Some errors are a much bigger deal. For a higher-stakes example, let’s consider the case in which a debt is inadvertently omitted from a debt-to-income (DTI) calculation, resulting in a higher DTI ratio. This could occur through improper calculation methods or a lack of current guideline awareness, the consequences of which could be costly. If the corrected DTI ratio were to fall outside the investor guidelines, the loan could become non-saleable to the intended GSE or aggregator, which could then lead to the sale of the defective loan at a discount. Even worse, if in addition, the DTI were to exceed the CFPB regulatory Qualified Mortgage (QM) requirement, the lender would be mandated to retain a 5% interest in the loan if it were successfully sold into the secondary market. Considering an average loan amount of $300,000, the retention liability required of the lender would be $15,000. When these errors are discovered, lenders are in a very vulnerable position. Is this a single case? Or are other loans hiding in their pipeline with the same defect? Again, finding the root cause of the error is crucial. Navigating the ever-changing landscape of guidelines and regulations can be difficult. Vigilance is key. Installing functions to ensure they are up-to-date, with corresponding team communication and training, is a vital aspect of proactive quality control.

While always realizing Zero Defects is not practical, a goal of striving for Zero Defects is. Such a goal requires the buy-in and involvement of the entire organization from start to finish. To begin such a process of improvement, everyone involved must view Quality Control as a contributing profit center, rather than just a cost center. Then, the Quality Control process can be valued throughout the organization as a strategy to identify opportunities to make the loan manufacturing process better and more profitable. Leaders in lending companies that are successful at making this shift communicate to their team members throughout the organization that the passion for superior quality assurance comes from the top. They make it clear that this is not a theoretical expectation but is the company’s way of operating as the new normal, organizationally and financially, with resources provided to support such an effort. It is made clear that superior quality is a passionate goal expected of everyone in the company, not just of those in the Quality Control department.

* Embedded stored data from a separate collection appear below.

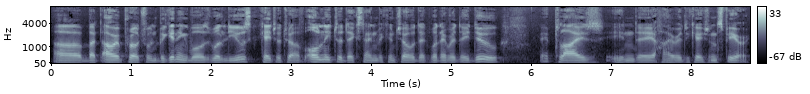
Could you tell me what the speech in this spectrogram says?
Uh, but our approach from the beginning was we'll use K to 12 only to the extent we can show that whatever they do applies in the higher education sphere.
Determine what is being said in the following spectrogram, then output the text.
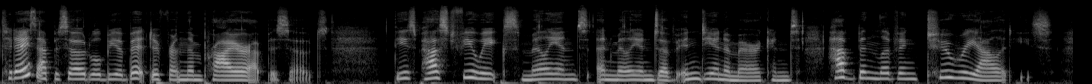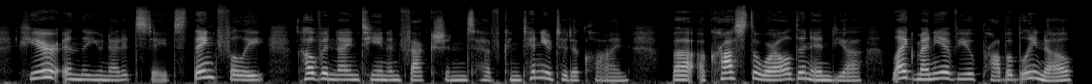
Today's episode will be a bit different than prior episodes. These past few weeks, millions and millions of Indian Americans have been living two realities. Here in the United States, thankfully, COVID 19 infections have continued to decline, but across the world in India, like many of you probably know,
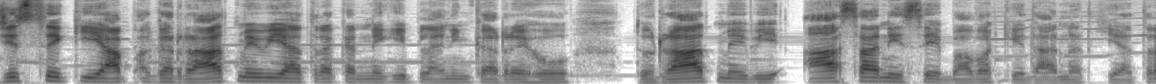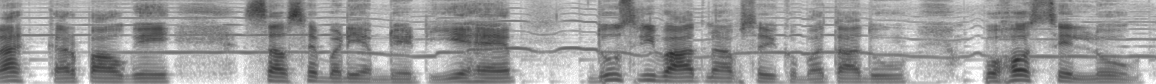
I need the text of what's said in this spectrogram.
जिससे कि आप अगर रात में भी यात्रा करने की प्लानिंग कर रहे हो तो रात में भी आसानी से बाबा केदारनाथ की यात्रा कर पाओगे। सबसे बड़ी अपडेट ये है। दूसरी बात मैं आप सभी को बता दूँ, बहुत से लोग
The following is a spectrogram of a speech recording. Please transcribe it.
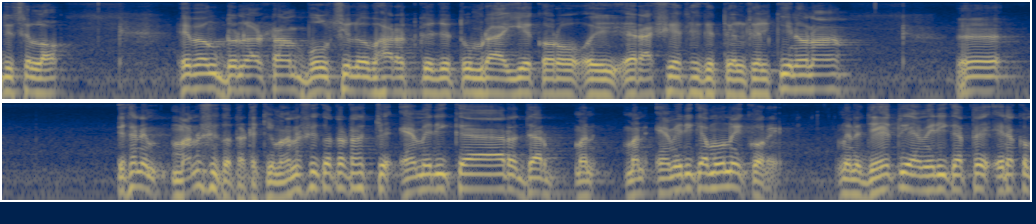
দিছিল এবং ডোনাল্ড ট্রাম্প বলছিল ভারতকে যে তোমরা ইয়ে করো, ওই রাশিয়া থেকে তেল টেল কিনো না। এখানে মানসিকতাটা কি? মানসিকতাটা হচ্ছে আমেরিকার যার মানে মানে আমেরিকা মনে করে মানে যেহেতু আমেরিকাতে এরকম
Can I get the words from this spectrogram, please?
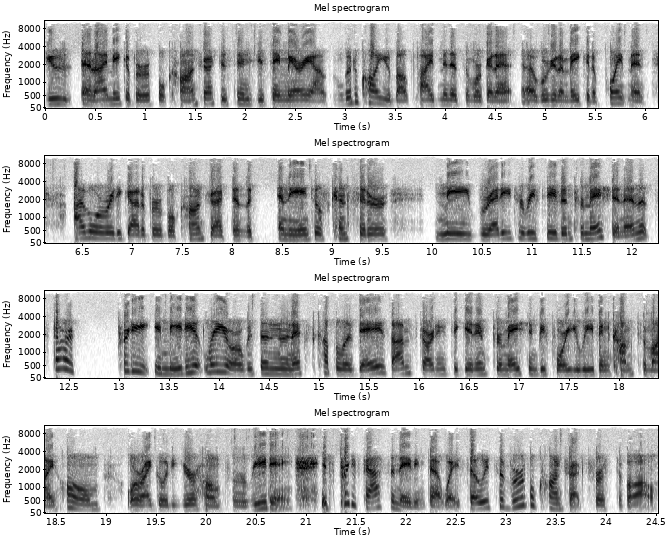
you and I make a verbal contract, as soon as you say, "Mary, I'm going to call you about five minutes, and we're going to uh, we're going to make an appointment," I've already got a verbal contract, and the and the angels consider me ready to receive information, and it starts pretty immediately or within the next couple of days. I'm starting to get information before you even come to my home or I go to your home for a reading. It's pretty fascinating that way. So it's a verbal contract, first of all.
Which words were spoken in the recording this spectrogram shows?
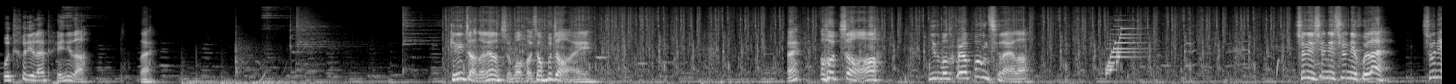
我特地来陪你的，来。给你涨能量值吗？好像不涨哎。哎，哦涨啊！你怎么突然蹦起来了？兄弟兄弟兄弟回来！兄弟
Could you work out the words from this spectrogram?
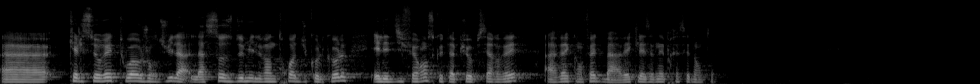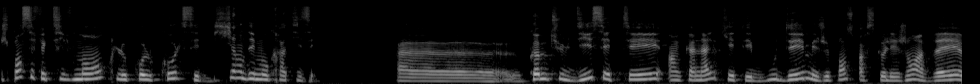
Quelle serait toi aujourd'hui la, sauce 2023 du call call et les différences que tu as pu observer avec, en fait, bah, avec les années précédentes? Je pense effectivement que le call call s'est bien démocratisé. comme tu le dis, c'était un canal qui était boudé, mais je pense parce que les gens avaient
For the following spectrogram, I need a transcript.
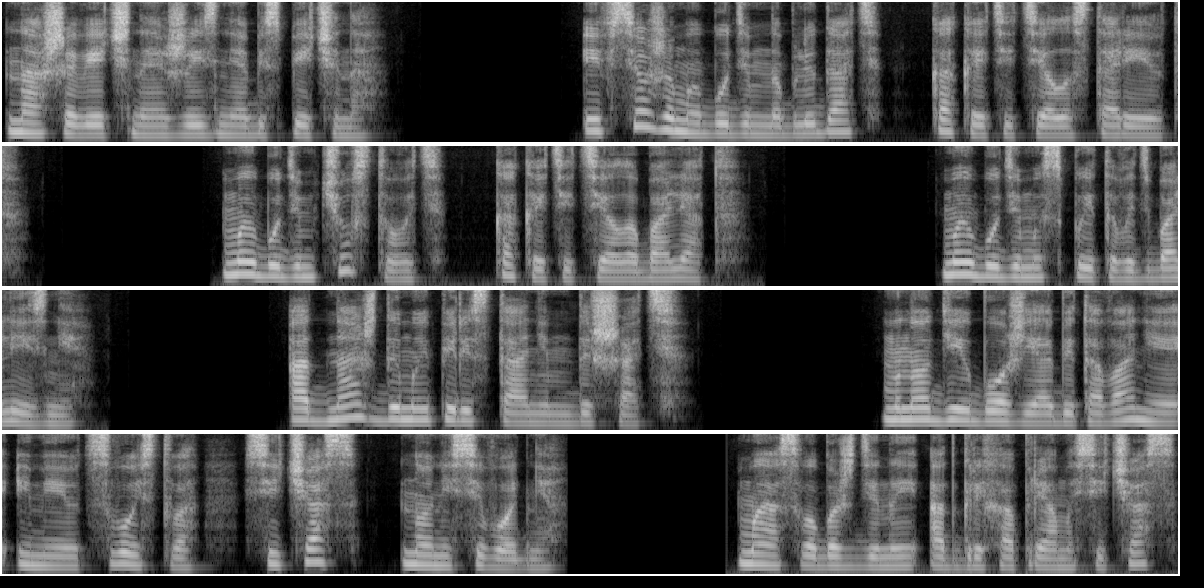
Наша вечная жизнь обеспечена. И все же мы будем наблюдать, как эти тела стареют. Мы будем чувствовать, как эти тела болят. Мы будем испытывать болезни. Однажды мы перестанем дышать. Многие Божьи обетования имеют свойства сейчас, но не сегодня. Мы освобождены от греха прямо сейчас,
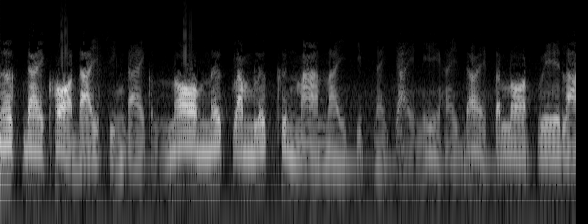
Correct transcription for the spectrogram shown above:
นึกได้ข้อใดสิ่งใดก็น้อมนึกลำลึกขึ้นมาในจิตในใจนี้ให้ได้ตลอดเวลา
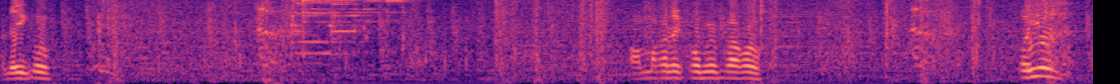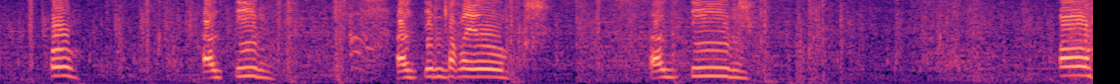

Superior Quality Control requires expertise and time to conduct a thorough and more sophisticated file review than the bare minimum can accomplish to identify all defects, minor or significant. It requires reporting systems that provide actionable information for staff and management and analytics that can help identify the root cause of an error or omission. Then, corrective action can be taken to improve the manufacturing process and address staff skillsets through training to avoid such costly errors in the future. In this environment, the focus is on finding solutions and investing in the team through professional development, rather than casting blame. Identifying such correctable errors and process inefficiencies leads to improvements that eliminate recurring rework efforts which may be required before a closed and funded loan can be sold. Such improvements can shorten the length of time a loan sits unpurchased in a costly warehouse line, where time is money. They can also lead to lower repurchase demand and required indemnification. The result: an improved manufacturing process and increased employee retention that leads to enhanced and ongoing profitability.